(dailyRx News) It's a challenge to take medication perfectly every day, especially if you're on it for the rest of your life. So is it a big deal if you slip up every once in a while?
For HIV patients, it is.
According to a new study, patients must maintain their medication perfectly – with no exceptions – in order to completely ensure that the virus is not spreading in their cells.
The study was conducted by a team of researchers in the Netherlands, at the Laboratory of Experimental Virology. It was published in the Journal of Infectious Diseases.
Antiretroviral therapy (ART), or treatment with a HIV-fighting drugs, has had widespread success in controlling the virus and helping people live long lives.

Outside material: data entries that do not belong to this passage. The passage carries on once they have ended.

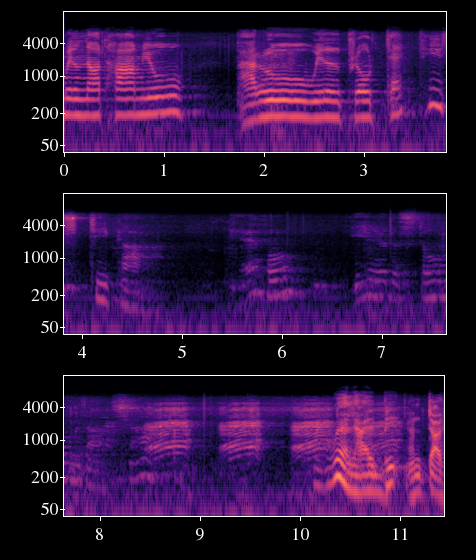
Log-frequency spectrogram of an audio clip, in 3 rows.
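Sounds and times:
speech: 0.0s - 4.7s, 7.2s - 11.4s
low voices: 8.3s - 11.4s
cormorant squawking: 8.4s - 11.2s.

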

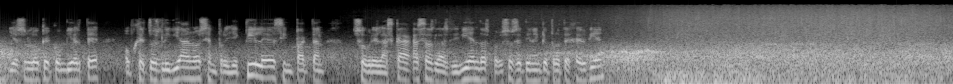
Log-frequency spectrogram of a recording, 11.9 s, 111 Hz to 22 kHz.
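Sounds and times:
speech: 0.2s - 8.4s
heavy tropical rain storm: 4.9s - 11.9s.

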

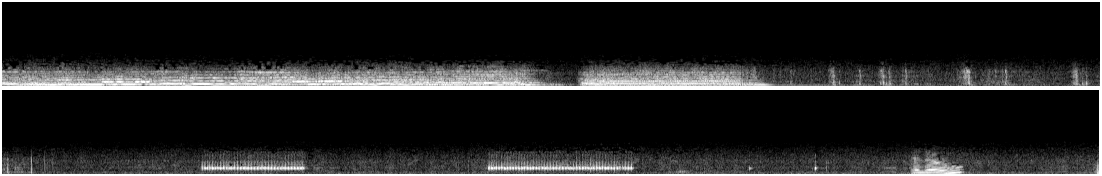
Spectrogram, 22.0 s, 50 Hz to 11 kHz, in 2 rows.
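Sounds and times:
faint hiss: 0.0s - 21.9s
telephone in a telephone booth ringing: 13.0s - 14.1s, 15.8s - 17.4s.

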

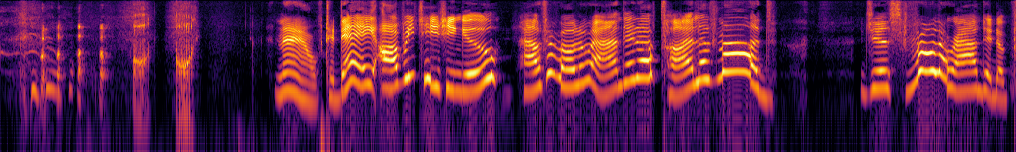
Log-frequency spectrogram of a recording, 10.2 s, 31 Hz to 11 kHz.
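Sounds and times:
speech: 0.2s - 1.4s, 2.8s - 7.8s, 8.6s - 10.1s
person making loud breathy pig snorts: 1.2s - 2.0s
person imitating pig grunting oinks: 1.3s - 2.0s.

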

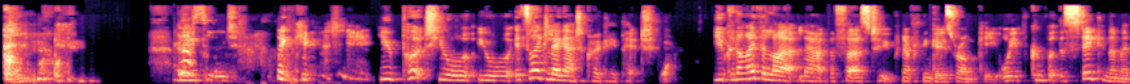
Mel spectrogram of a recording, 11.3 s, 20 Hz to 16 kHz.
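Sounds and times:
person coughing roughly: 0.0s - 0.9s
speech: 1.8s - 11.2s.

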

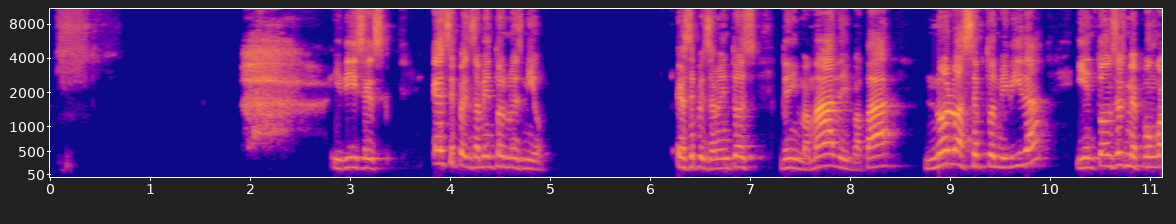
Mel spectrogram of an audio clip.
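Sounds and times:
deep breath drawn in sharply: 1.9s - 2.8s
long airy exhale: 2.0s - 2.8s
speech: 2.8s - 5.0s, 6.3s - 11.1s.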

But there are differences in the levels of success that come with ART. A patient could have undetectable levels of HIV in their bodies, but the virus is still able to replicate within infected cells.
Completely suppressing the virus means that the virus is essentially inactive. It doesn't mean the patient is cured, but it is the ideal result of ART.
According to the study, it's been widely assumed that even if a patient misses a few pills every once in a while, viral suppression can still be achieved. The statistic is that adherence to the medication regimen up to 70 percent of the time with certain powerful drugs is good enough for viral suppression.
Despite this accepted wisdom, the study authors said, it's unknown whether the virus is actually suppressed at these levels. Previous tests had been based on changes in the viral load in plasma, not within the cells themselves.
To find out whether this different type of test came up with a different result, the researchers conducted a long-term study on 40 patients taking ART. They monitored their adherence to their medications.
When they tested the participants' viral loads, they looked at two biological markers within the cell that would give them a measure of how much of the virus was present.
Most of the participants (58 percent) had perfect adherence. Patients who did not have perfect adherence had a median of 82 percent adherence.
The viral levels detected by the regular test were the same, but the levels found by a more sensitive biomarker, called usRNA, saw some changes. Those who didn't have perfect adherence – even those who had improved their adherence to 100 percent over time - had more HIV-associated usRNA in their cells.
This means that to truly block the replication of the virus, patients need to have perfect adherence to ART over their entire lifetimes. That's a challenge.
On the other side of the coin, regular non-adherence to HIV drugs is a major problem in fighting the virus. People who interrupt their treatment for days or months at a time can develop and spread a dangerous drug-resistant form of HIV.
The study was published in September 2012.